The word liberty must be sounded as ending in i, that sky may have a juster rhyme to it." But as this compliance with the rhyme is now justly exploded, such verses as these ought never to appear in any modern poetry. The ear of a foreigner (which, as Mr. Addison observes, is perhaps the best judge in this case) is shocked beyond measure at such verses; and natives only bear them because they are accustomed to them. How strangely do two lines that rhyme appear in blank verse where we do not expect them? and can such lines as have no agreement in sound, appear less strange when a rhyme is expected? Certainly not. But as judicious readers of the present day would rather the verse should appear strange by not rhyming, than strange by altering the accent or sound of a word, so, in a choice of evils, the less seems to be that of preserving as much as possible the proper accent in blank verse, and making the poet answerable for the rest: but, as we have observed above, if there are cases in which the poet may be favoured without departing too widely from general usage, it is incumbent on the reader to pronounce his author to the best advantage, not only by heightening
his beauties, but, as much as possible, by hiding his faults.
I am indebted to the Rev. Mr. Robertson, in his elegant Essay on the Nature of English Verse, for many of the examples I have made use of, as well as for many judicious observations on them; and have much to regret, that a gentleman of his real learning and good taste did not carry his observations farther.
RULE III. How the vowels e and o are to be pronounced, when apostrophised.
The vowel e, which, in poetry, is so often cut off by an apostrophe in the word the, and in unaccented syllables before r, as dang'rous, gen'rous, &c. ought always to be preserved in pronunciation, because the syllable it forms is so short as to admit of being sounded with the succeeding syllable, so as not to increase the number of syllables to the ear, or at all to hurt the melody.
'Tis hard to say, if greater want of skill
Hurl'd headlong flaming from th' ethereal sky,
To bottomless perdition, there to dwell
In adamantine chains and penal fire,
Who durst defy th' Omnipotent to arms.
In these examples, we see the particle the may either form a distinct syllable or not.
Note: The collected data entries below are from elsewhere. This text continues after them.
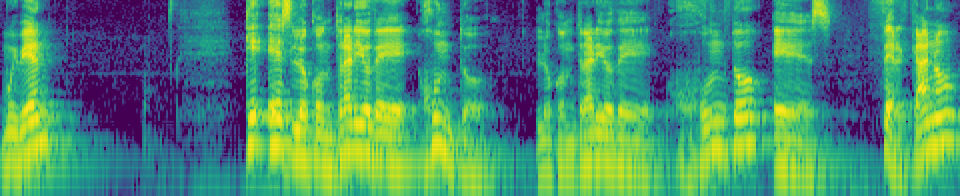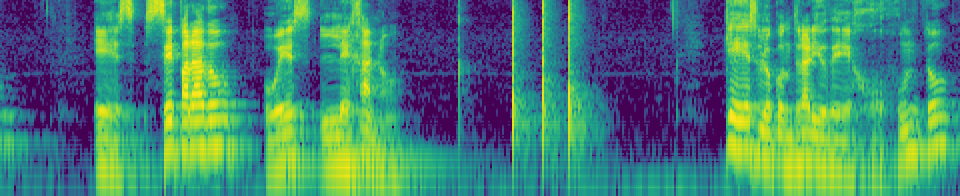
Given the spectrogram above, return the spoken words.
Muy bien. ¿Qué es lo contrario de junto? Lo contrario de junto es cercano, es separado o es lejano. ¿Qué es lo contrario de junto?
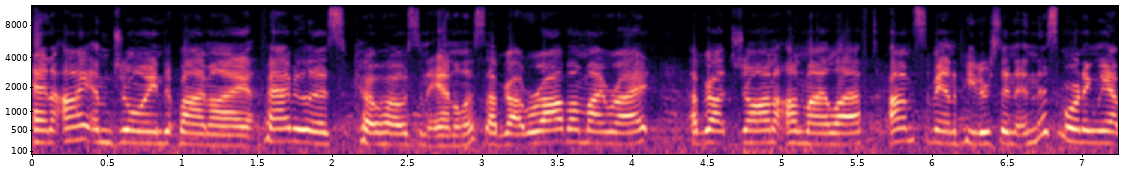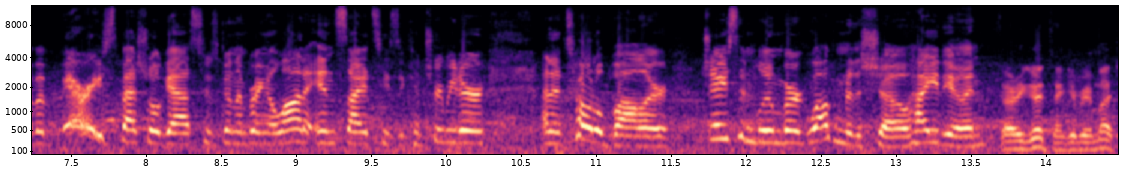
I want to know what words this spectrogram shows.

In the third line from Pope, the first the forms a distinct syllable, but the second is sunk into the succeeding noun. The same may be observed of this particle in the passages from Milton. The same observations in every res
pect, hold good in the pronunciation of the preposition to, which ought always to be sounded long, like the adjective two, however it may be printed, whether as we see it in Pope's Essay on Man,
Say what the use were finer optics given,
T' inspect a mite, not comprehend the heaven:
Or in Milton, either abbreviated as in
A third part of the gods in synod met
Their deities t' assert: who, while they feel
Vigour divine within them, can allow
Par. Lost, b. vi. v. 155.
Or at length, as in the following passage,
Yet still they knew, and ought to have still remember'd
Having premised these observations on words, we shall next proceed to sentences; as words arranged into sentences may be properly called the subject matter of the art of reading.
Of the pause or cæsura of verse.
RULE IV. Almost every verse admits of a pause in or near the middle of the line, which is called the cæsura; this must be carefully observed in reading verse, or much of the distinctness, and almost all the harmony, will be lost.
Nature to all things fix'd the limits fit,
And wisely curb'd proud man's pretending wit: